Copy the entries exactly. Leave out any pictures.
━━━━━ Records shown ━━━━━
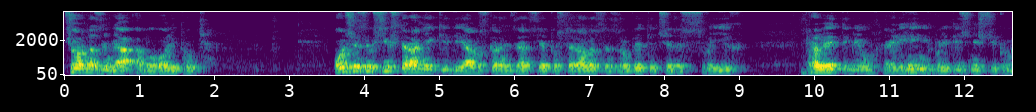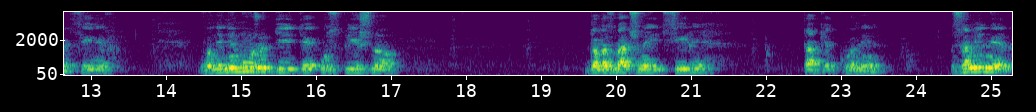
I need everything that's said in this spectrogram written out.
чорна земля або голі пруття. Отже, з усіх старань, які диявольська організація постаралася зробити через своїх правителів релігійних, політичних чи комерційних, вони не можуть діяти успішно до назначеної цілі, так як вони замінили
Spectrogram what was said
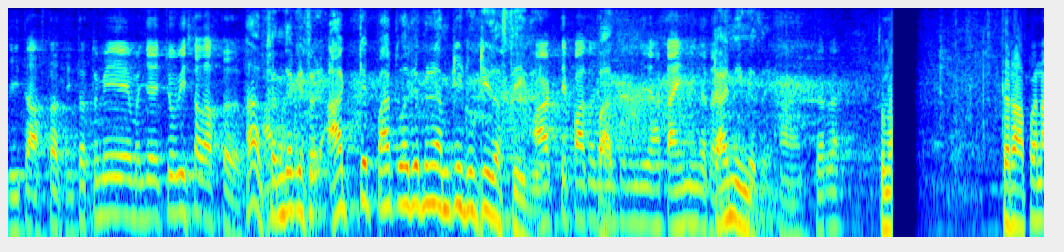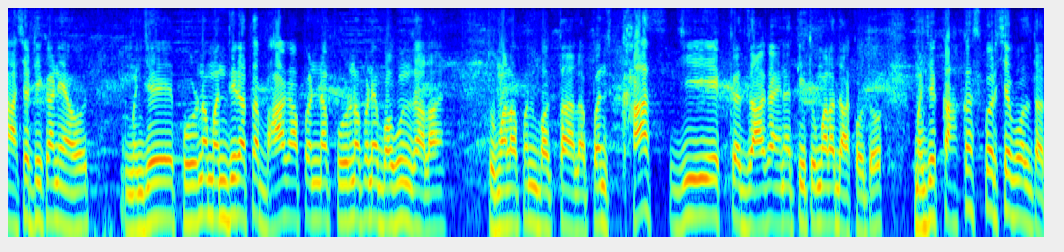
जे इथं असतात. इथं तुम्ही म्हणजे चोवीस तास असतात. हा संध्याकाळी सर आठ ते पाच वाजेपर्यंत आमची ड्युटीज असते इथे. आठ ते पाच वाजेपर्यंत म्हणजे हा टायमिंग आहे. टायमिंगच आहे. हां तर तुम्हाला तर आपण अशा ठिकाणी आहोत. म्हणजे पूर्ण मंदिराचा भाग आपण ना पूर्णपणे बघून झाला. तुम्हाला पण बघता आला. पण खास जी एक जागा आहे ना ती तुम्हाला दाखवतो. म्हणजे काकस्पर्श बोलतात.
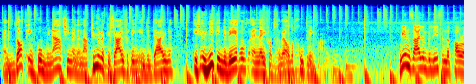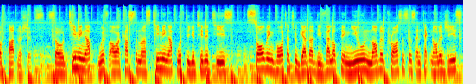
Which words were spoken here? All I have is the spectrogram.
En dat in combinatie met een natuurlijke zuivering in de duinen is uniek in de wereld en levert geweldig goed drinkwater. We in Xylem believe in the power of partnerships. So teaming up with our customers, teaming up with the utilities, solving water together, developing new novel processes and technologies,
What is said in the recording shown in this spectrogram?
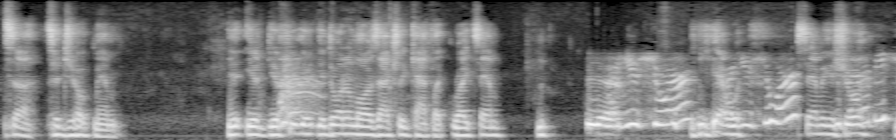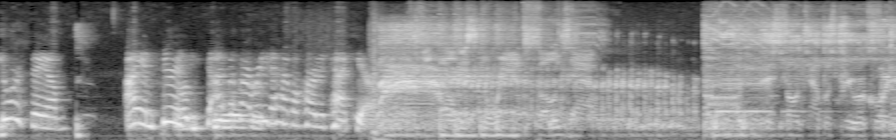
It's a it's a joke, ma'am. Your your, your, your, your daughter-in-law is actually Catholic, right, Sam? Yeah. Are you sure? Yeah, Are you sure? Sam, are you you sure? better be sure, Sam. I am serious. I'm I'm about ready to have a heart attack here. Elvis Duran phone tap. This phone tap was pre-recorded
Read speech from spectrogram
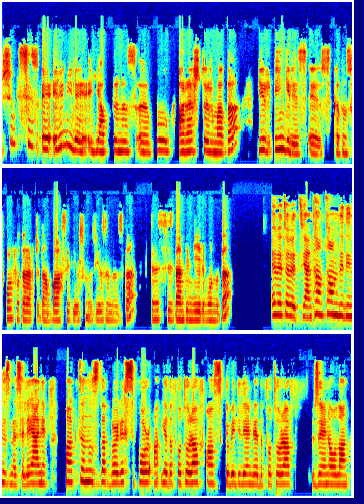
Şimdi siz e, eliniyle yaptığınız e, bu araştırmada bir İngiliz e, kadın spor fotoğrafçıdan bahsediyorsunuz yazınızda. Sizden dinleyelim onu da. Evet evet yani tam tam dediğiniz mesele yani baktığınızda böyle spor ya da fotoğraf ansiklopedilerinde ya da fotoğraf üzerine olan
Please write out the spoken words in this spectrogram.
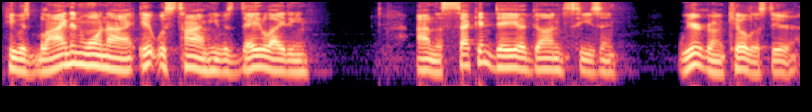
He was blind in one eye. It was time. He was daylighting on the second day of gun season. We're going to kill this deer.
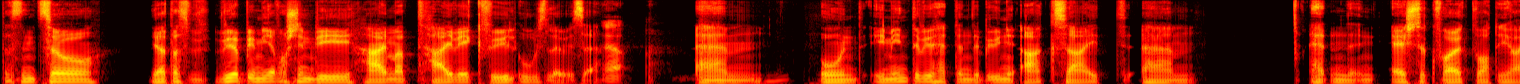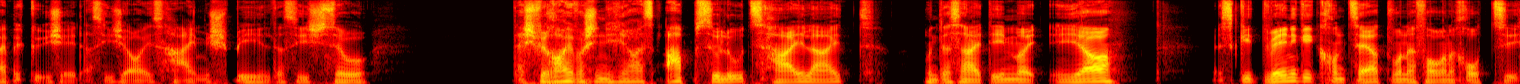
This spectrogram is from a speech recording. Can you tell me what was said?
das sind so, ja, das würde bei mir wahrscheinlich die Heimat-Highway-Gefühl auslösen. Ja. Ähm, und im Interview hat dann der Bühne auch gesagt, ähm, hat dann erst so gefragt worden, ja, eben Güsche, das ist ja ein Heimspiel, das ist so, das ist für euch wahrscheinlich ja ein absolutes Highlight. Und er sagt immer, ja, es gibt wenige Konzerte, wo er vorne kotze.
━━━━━
## Exercise answer
I need everything that's said in this spectrogram written out.
чорна земля або голі пруття. Отже, з усіх старань, які диявольська організація постаралася зробити через своїх правителів релігійних, політичних чи комерційних, вони не можуть діяти успішно до назначеної цілі, так як вони замінили
Spectrogram what was said
जे इथं असतात. इथं तुम्ही म्हणजे चोवीस तास असतात. हा संध्याकाळी सर आठ ते पाच वाजेपर्यंत आमची ड्युटीज असते इथे. आठ ते पाच वाजेपर्यंत म्हणजे हा टायमिंग आहे. टायमिंगच आहे. हां तर तुम्हाला तर आपण अशा ठिकाणी आहोत. म्हणजे पूर्ण मंदिराचा भाग आपण ना पूर्णपणे बघून झाला. तुम्हाला पण बघता आला. पण खास जी एक जागा आहे ना ती तुम्हाला दाखवतो. म्हणजे काकस्पर्श बोलतात.
Which words were spoken here? All I have is the spectrogram.
En dat in combinatie met een natuurlijke zuivering in de duinen is uniek in de wereld en levert geweldig goed drinkwater. We in Xylem believe in the power of partnerships. So teaming up with our customers, teaming up with the utilities, solving water together, developing new novel processes and technologies,
What is said in the recording shown in this spectrogram?
It's a it's a joke, ma'am. Your your, your, your, your daughter-in-law is actually Catholic, right, Sam? Yeah. Are you sure? Yeah, Are you sure? Sam, are you you sure? better be sure, Sam. I am serious. I'm I'm about ready to have a heart attack here. Elvis Duran phone tap. This phone tap was pre-recorded
Read speech from spectrogram
Şimdi siz e, eliniyle yaptığınız e, bu araştırmada bir İngiliz e, kadın spor fotoğrafçıdan bahsediyorsunuz yazınızda. Sizden dinleyelim onu da. Evet evet yani tam tam dediğiniz mesele yani baktığınızda böyle spor ya da fotoğraf ansiklopedilerinde ya da fotoğraf üzerine olan
Please write out the spoken words in this spectrogram.
He was blind in one eye. It was time. He was daylighting on the second day of gun season. We're going to kill this deer.
This spectrogram is from a speech recording. Can you tell me what was said?
das sind so, ja, das würde bei mir wahrscheinlich die Heimat-Highway-Gefühl auslösen. Ja. Ähm, und im Interview hat dann der Bühne auch gesagt, ähm, hat dann erst so gefragt worden, ja, eben Güsche, das ist ja ein Heimspiel, das ist so, das ist für euch wahrscheinlich ja ein absolutes Highlight. Und er sagt immer, ja, es gibt wenige Konzerte, wo er vorne kotze.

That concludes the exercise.